Problem: Write out exactly every line from the one containing "Mel spectrogram of" through the final line of the material below, both included. Pictures are to be skipped.

Data:

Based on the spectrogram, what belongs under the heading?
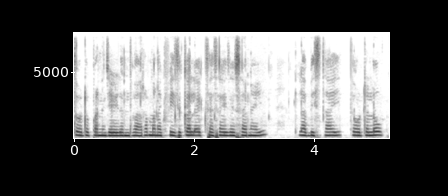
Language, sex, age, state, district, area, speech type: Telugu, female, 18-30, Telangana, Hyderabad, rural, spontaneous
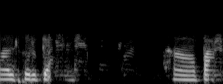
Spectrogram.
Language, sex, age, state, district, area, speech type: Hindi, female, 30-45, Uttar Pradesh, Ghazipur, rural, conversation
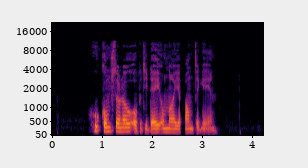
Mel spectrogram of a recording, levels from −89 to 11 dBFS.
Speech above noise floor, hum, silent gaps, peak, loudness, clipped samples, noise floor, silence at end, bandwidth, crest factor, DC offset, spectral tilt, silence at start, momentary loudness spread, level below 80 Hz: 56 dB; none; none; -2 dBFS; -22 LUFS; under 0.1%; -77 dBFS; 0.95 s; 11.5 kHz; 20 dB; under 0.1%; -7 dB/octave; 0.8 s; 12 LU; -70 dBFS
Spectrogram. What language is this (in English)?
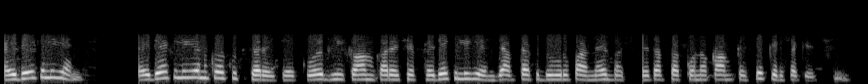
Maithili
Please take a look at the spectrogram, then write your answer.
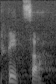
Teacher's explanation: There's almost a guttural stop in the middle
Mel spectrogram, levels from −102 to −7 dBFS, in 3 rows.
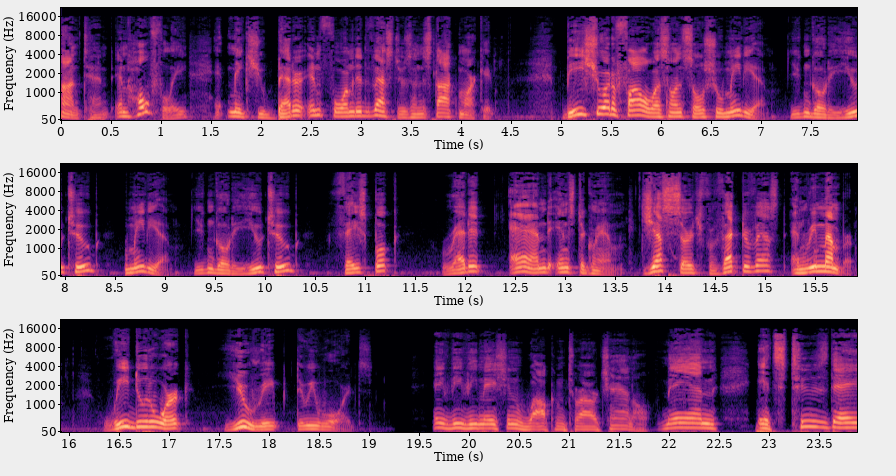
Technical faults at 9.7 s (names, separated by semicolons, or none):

Task result:
Mel spectrogram of a recording, levels from −89 to 11 dBFS.
Speech above noise floor, hum, silent gaps, peak, loudness, clipped samples, noise floor, silence at end, bandwidth, crest factor, DC offset, spectral tilt, silence at start, momentary loudness spread, level below 80 Hz: 56 dB; none; none; -2 dBFS; -22 LUFS; under 0.1%; -77 dBFS; 0.95 s; 11.5 kHz; 20 dB; under 0.1%; -7 dB/octave; 0.8 s; 12 LU; -70 dBFS
Spectrogram. What language is this (in English)?
Maithili
Please take a look at the spectrogram, then write your answer.
Teacher's explanation: There's almost a guttural stop in the middle
Mel spectrogram, levels from −102 to −7 dBFS, in 3 rows.
Technical faults at 9.7 s (names, separated by semicolons, or none):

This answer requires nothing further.